Extracted data
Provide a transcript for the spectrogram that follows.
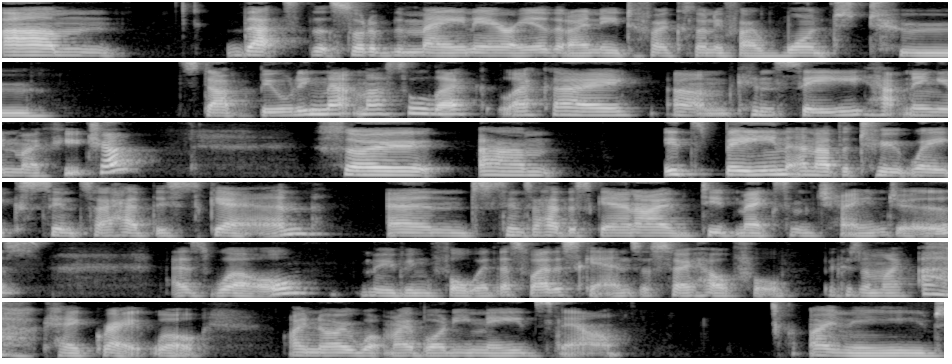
um, that's the sort of the main area that I need to focus on if I want to start building that muscle like like I um, can see happening in my future. So um, it's been another two weeks since I had this scan, and since I had the scan, I did make some changes as well moving forward. That's why the scans are so helpful because I'm like, ah, oh, okay, great. Well, I know what my body needs now. I need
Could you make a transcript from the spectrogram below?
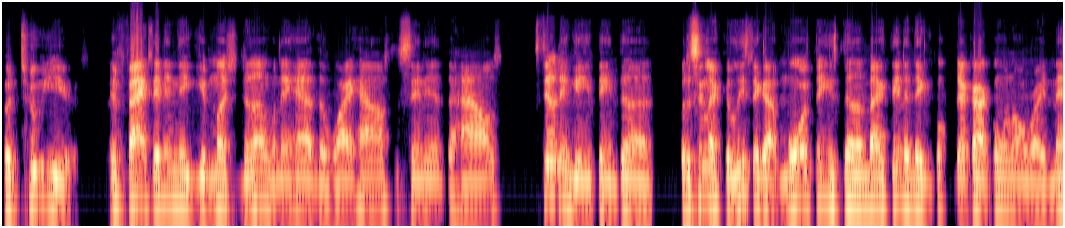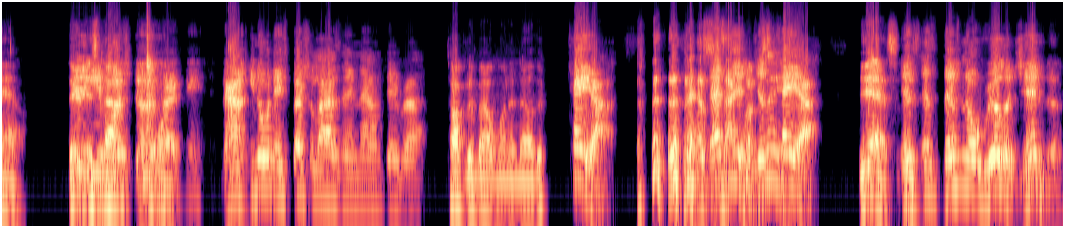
for two years. In fact, they didn't even get much done when they had the White House, the Senate, the House. Still didn't get anything done. But it seemed like at least they got more things done back then than they that got going on right now. They They're didn't just get not much done back then. Now, you know what they specialize in now, J. Rod? talking about one another. Chaos. That's, That's it, just saying. chaos. Yes, It's, it's, there's no real agenda.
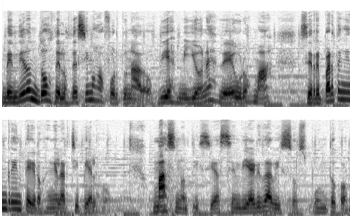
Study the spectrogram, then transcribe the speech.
vendieron dos de los décimos afortunados. 10 millones de euros más se reparten en reintegros en el archipiélago. Más noticias en diariodavisos.com.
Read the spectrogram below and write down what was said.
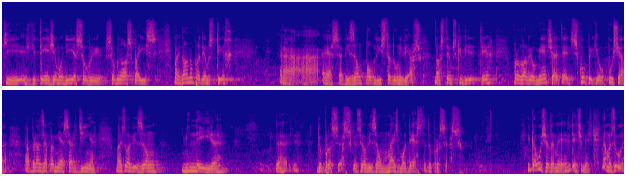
que, que tem hegemonia sobre, sobre o nosso país, mas nós não podemos ter a, a, essa visão paulista do universo. Nós temos que ter provavelmente, até desculpe que eu puxe a, a brasa para minha sardinha, mas uma visão mineira da, do processo, quer dizer, uma visão mais modesta do processo. E gaúcha também, evidentemente. Não, mas eu...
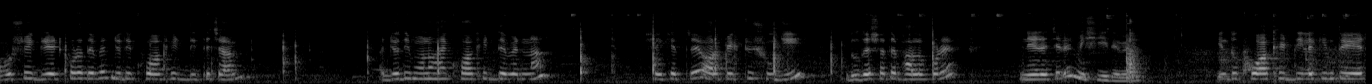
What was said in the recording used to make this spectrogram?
অবশ্যই গ্রেট করে দেবেন, যদি খোয়া ক্ষীর দিতে চান। আর যদি মনে হয় খোয়া ক্ষীর দেবেন না, সেক্ষেত্রে অল্প একটু সুজি, দুধের সাথে ভালো করে নেড়ে চেড়ে মিশিয়ে দেবেন কিন্তু খোয়া ক্ষীর দিলে কিন্তু এর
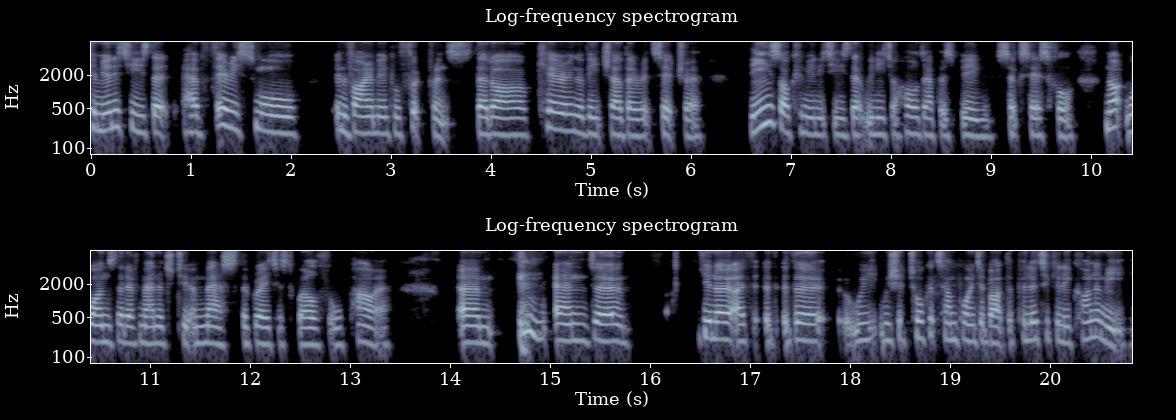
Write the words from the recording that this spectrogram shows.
communities that have very small environmental footprints, that are caring of each other, etc., these are communities that we need to hold up as being successful, not ones that have managed to amass the greatest wealth or power. Um, and uh, you know, th- the we we should talk at some point about the political economy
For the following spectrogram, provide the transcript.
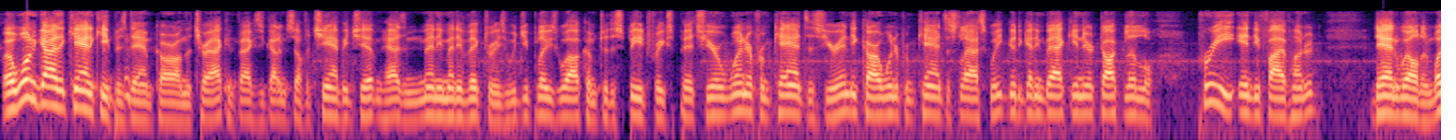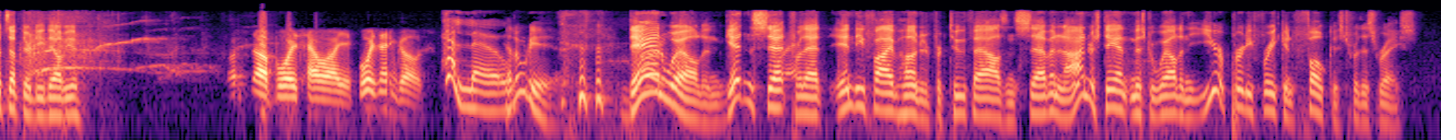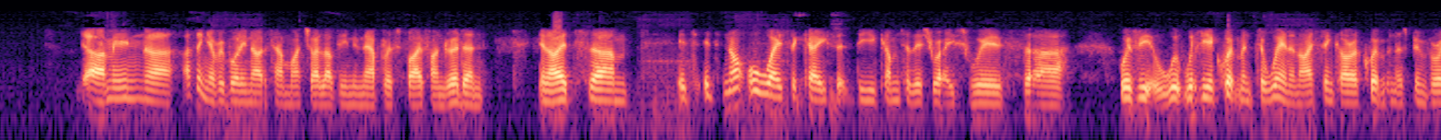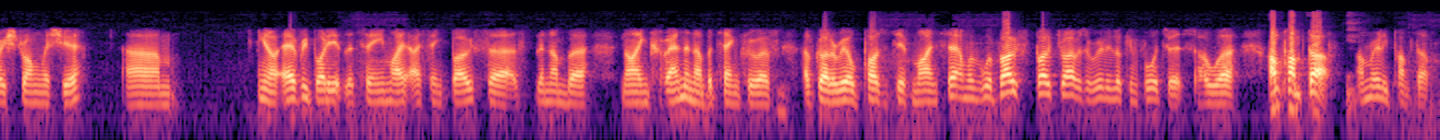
Well, one guy that can keep his damn car on the track. In fact, he's got himself a championship and has many, many victories. Would you please welcome to the Speed Freaks pitch your winner from Kansas, your IndyCar winner from Kansas last week. Good to get him back in here. Talk a little pre-Indy 500. Dan Wheldon. What's up there, DW? What's up, boys? How are you? Boys and girls. Hello. Hello there. Dan Wheldon getting set for that Indy 500 for 2007. And I understand, Mr. Wheldon, that you're pretty freaking focused for this race. Yeah, I mean, uh, I think everybody knows how much I love the Indianapolis 500, and you know, it's um, it's it's not always the case that do you come to this race with uh, with the with, with the equipment to win, and I think our equipment has been very strong this year. Um, you know, everybody at the team, I, I think both uh, the number nine crew and the number ten crew have, have got a real positive mindset, and we're, we're both both drivers are really looking forward to it. So uh, I'm pumped up. I'm really pumped up.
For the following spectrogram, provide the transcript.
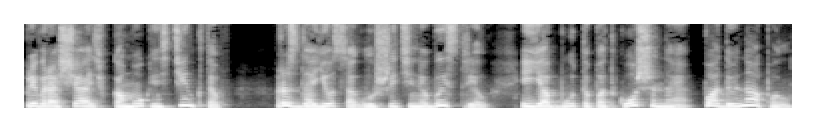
превращаясь в комок инстинктов. Раздается оглушительный выстрел, и я, будто подкошенная, падаю на пол.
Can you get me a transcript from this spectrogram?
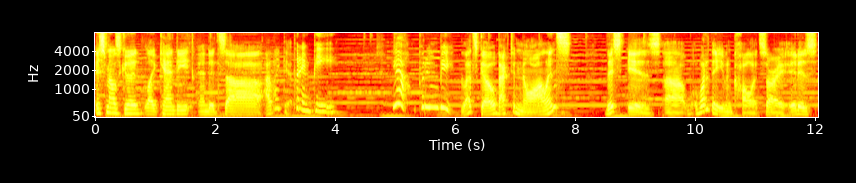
It smells good like candy, and it's, uh, I like it. Put in B. Yeah, put it in B. Let's go back to New Orleans. This is, uh, what did they even call it? Sorry, it is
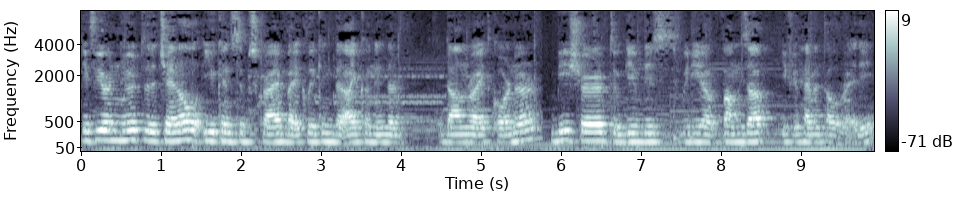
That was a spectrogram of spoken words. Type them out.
If you're new to the channel, you can subscribe by clicking the icon in the down right corner. Be sure to give this video a thumbs up if you haven't already.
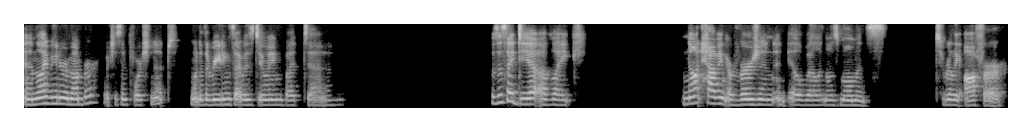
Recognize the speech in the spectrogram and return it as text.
and I'm not even going to remember, which is unfortunate, one of the readings I was doing, but um, was this idea of like not having aversion and ill will in those moments to really offer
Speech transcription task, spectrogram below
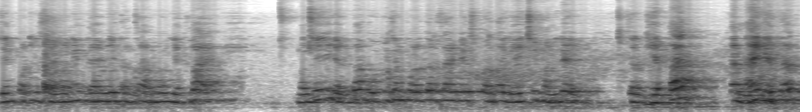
जयंत पाटील साहेबांनी त्यावेळी त्यांचा अनुभव घेतला आहे. म्हणजे एकदा गोपीचंद पळकर साहेब एक स्पर्धा घ्यायची म्हणले तर घेतात तर नाही घेतात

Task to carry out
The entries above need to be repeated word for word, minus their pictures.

Output of the exercise
Provide a transcript for the spectrogram that follows.
um, that's the sort of the main area that I need to focus on if I want to start building that muscle like like I um, can see happening in my future. So um, it's been another two weeks since I had this scan, and since I had the scan, I did make some changes as well moving forward. That's why the scans are so helpful because I'm like, ah, oh, okay, great. Well, I know what my body needs now. I need
Could you make a transcript from the spectrogram below?
for two years. In fact, they didn't even get much done when they had the White House, the Senate, the House. Still didn't get anything done. But it seemed like at least they got more things done back then than they that got going on right now. They They're didn't just get not much done back then. Now, you know what they specialize in now, J. Rod? talking about one another. Chaos. That's, That's it, just saying. chaos. Yes, It's, it's, there's no real agenda.
Study the spectrogram, then transcribe the speech.
vendieron dos de los décimos afortunados. 10 millones de euros más se reparten en reintegros en el archipiélago. Más noticias en diariodavisos.com.
Read the spectrogram below and write down what was said.
que, que tem hegemonia sobre, sobre o nosso país, mas nós não podemos ter a, a, essa visão paulista do universo. Nós temos que ter provavelmente, até desculpe que eu puxe a, a brasa para minha sardinha, mas uma visão mineira da, do processo, quer dizer, uma visão mais modesta do processo. E gaúcha também, evidentemente. Não, mas eu...
What was said in the recording used to make this spectrogram?
অবশ্যই গ্রেট করে দেবেন, যদি খোয়া ক্ষীর দিতে চান। আর যদি মনে হয় খোয়া ক্ষীর দেবেন না, সেক্ষেত্রে অল্প একটু সুজি, দুধের সাথে ভালো করে নেড়ে চেড়ে মিশিয়ে দেবেন কিন্তু খোয়া ক্ষীর দিলে কিন্তু এর
Write the words from the recording that this spectrogram shows.
communities that have very small environmental footprints, that are caring of each other, etc., these are communities that we need to hold up as being successful, not ones that have managed to amass the greatest wealth or power. Um, and uh, you know, th- the we we should talk at some point about the political economy
For the following spectrogram, provide the transcript.
Well, one guy that can keep his damn car on the track. In fact, he's got himself a championship and has many, many victories. Would you please welcome to the Speed Freaks pitch your winner from Kansas, your IndyCar winner from Kansas last week. Good to get him back in here. Talk a little pre-Indy 500. Dan Wheldon. What's up there, DW? What's up, boys? How are you? Boys and girls. Hello. Hello there. Dan Wheldon getting set for that Indy 500 for 2007. And I understand, Mr. Wheldon, that you're pretty freaking focused for this race. Yeah, I mean, uh, I think everybody knows how much I love the Indianapolis 500, and you know, it's um, it's it's not always the case that do you come to this race with uh, with the with, with the equipment to win, and I think our equipment has been very strong this year. Um, you know, everybody at the team, I, I think both uh, the number nine crew and the number ten crew have, have got a real positive mindset, and we're, we're both both drivers are really looking forward to it. So uh, I'm pumped up. I'm really pumped up.
For the following spectrogram, provide the transcript.
превращаясь в комок инстинктов. Раздается оглушительный выстрел, и я, будто подкошенная, падаю на пол.
Can you get me a transcript from this spectrogram?
It smells good like candy, and it's, uh, I like it. Put in B. Yeah, put it in B. Let's go back to New Orleans. This is, uh, what did they even call it? Sorry, it is
That was a spectrogram of spoken words. Type them out.
If you're new to the channel, you can subscribe by clicking the icon in the down right corner. Be sure to give this video a thumbs up if you haven't already.
Recognize the speech in the spectrogram and return it as text.
and I'm not even going to remember, which is unfortunate, one of the readings I was doing, but um, was this idea of like not having aversion and ill will in those moments to really offer
Speech transcription task, spectrogram below
जयंत पाटील साहेबांनी त्यावेळी त्यांचा अनुभव घेतला आहे. म्हणजे एकदा गोपीचंद पळकर साहेब एक स्पर्धा घ्यायची म्हणले तर घेतात तर नाही घेतात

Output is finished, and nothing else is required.